▶ WHAT YOU HAVE TO DO: In the records below, find the line that contains "Spectrogram. Pronunciation key: p" and the line that contains "Language, sex, state, district, pitch, pitch". Set down exactly those lines and every line between them, and nothing more.

▶ DATA SHOWN:
_____

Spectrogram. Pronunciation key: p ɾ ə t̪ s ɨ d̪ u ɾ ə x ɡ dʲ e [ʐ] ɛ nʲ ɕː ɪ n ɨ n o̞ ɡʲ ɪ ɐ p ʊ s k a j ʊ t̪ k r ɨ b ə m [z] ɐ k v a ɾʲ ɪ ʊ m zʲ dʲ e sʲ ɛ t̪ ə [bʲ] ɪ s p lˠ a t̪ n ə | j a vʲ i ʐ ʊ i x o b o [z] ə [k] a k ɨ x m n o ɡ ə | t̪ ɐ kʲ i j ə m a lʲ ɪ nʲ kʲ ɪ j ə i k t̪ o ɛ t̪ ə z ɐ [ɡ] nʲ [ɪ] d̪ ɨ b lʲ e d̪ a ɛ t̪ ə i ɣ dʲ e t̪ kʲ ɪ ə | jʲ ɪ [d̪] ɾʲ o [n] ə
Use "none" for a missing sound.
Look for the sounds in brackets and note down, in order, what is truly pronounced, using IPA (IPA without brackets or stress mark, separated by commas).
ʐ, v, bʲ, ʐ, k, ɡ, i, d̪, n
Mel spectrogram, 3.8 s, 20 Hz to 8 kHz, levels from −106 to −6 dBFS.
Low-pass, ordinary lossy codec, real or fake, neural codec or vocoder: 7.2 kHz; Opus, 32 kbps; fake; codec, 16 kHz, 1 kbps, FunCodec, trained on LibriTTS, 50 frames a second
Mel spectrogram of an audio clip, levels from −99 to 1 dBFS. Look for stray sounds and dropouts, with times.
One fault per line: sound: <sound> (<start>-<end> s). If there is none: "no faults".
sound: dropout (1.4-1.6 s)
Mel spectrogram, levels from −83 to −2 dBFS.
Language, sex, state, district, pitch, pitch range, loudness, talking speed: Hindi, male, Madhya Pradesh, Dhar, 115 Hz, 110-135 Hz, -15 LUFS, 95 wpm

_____

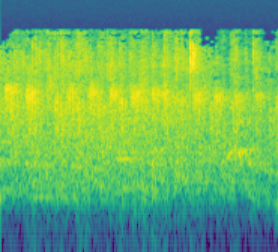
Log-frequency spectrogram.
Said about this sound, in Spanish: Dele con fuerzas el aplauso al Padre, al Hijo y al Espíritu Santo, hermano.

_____

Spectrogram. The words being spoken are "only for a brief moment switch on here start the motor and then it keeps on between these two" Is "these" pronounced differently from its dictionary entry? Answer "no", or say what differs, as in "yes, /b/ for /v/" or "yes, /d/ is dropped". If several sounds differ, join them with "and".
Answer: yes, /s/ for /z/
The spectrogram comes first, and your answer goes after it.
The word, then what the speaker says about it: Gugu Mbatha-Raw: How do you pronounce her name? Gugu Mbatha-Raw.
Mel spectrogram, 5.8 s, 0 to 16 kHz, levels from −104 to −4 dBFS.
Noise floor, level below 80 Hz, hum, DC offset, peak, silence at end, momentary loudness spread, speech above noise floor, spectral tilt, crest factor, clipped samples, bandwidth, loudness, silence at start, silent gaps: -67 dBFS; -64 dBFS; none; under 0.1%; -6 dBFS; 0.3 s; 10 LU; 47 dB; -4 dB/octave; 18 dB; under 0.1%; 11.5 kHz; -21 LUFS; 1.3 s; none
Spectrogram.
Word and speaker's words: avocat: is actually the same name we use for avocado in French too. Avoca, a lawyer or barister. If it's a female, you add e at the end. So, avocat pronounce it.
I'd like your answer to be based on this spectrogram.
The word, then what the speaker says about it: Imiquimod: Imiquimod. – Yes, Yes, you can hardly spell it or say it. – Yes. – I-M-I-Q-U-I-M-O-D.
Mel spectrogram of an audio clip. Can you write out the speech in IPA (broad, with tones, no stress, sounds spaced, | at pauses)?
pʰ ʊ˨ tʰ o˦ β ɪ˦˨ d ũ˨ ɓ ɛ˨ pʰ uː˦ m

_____

▶ RESULT:
Spectrogram. Pronunciation key: p ɾ ə t̪ s ɨ d̪ u ɾ ə x ɡ dʲ e [ʐ] ɛ nʲ ɕː ɪ n ɨ n o̞ ɡʲ ɪ ɐ p ʊ s k a j ʊ t̪ k r ɨ b ə m [z] ɐ k v a ɾʲ ɪ ʊ m zʲ dʲ e sʲ ɛ t̪ ə [bʲ] ɪ s p lˠ a t̪ n ə | j a vʲ i ʐ ʊ i x o b o [z] ə [k] a k ɨ x m n o ɡ ə | t̪ ɐ kʲ i j ə m a lʲ ɪ nʲ kʲ ɪ j ə i k t̪ o ɛ t̪ ə z ɐ [ɡ] nʲ [ɪ] d̪ ɨ b lʲ e d̪ a ɛ t̪ ə i ɣ dʲ e t̪ kʲ ɪ ə | jʲ ɪ [d̪] ɾʲ o [n] ə
Use "none" for a missing sound.
Look for the sounds in brackets and note down, in order, what is truly pronounced, using IPA (IPA without brackets or stress mark, separated by commas).
ʐ, v, bʲ, ʐ, k, ɡ, i, d̪, n
Mel spectrogram, 3.8 s, 20 Hz to 8 kHz, levels from −106 to −6 dBFS.
Low-pass, ordinary lossy codec, real or fake, neural codec or vocoder: 7.2 kHz; Opus, 32 kbps; fake; codec, 16 kHz, 1 kbps, FunCodec, trained on LibriTTS, 50 frames a second
Mel spectrogram of an audio clip, levels from −99 to 1 dBFS. Look for stray sounds and dropouts, with times.
One fault per line: sound: <sound> (<start>-<end> s). If there is none: "no faults".
sound: dropout (1.4-1.6 s)
Mel spectrogram, levels from −83 to −2 dBFS.
Language, sex, state, district, pitch, pitch range, loudness, talking speed: Hindi, male, Madhya Pradesh, Dhar, 115 Hz, 110-135 Hz, -15 LUFS, 95 wpm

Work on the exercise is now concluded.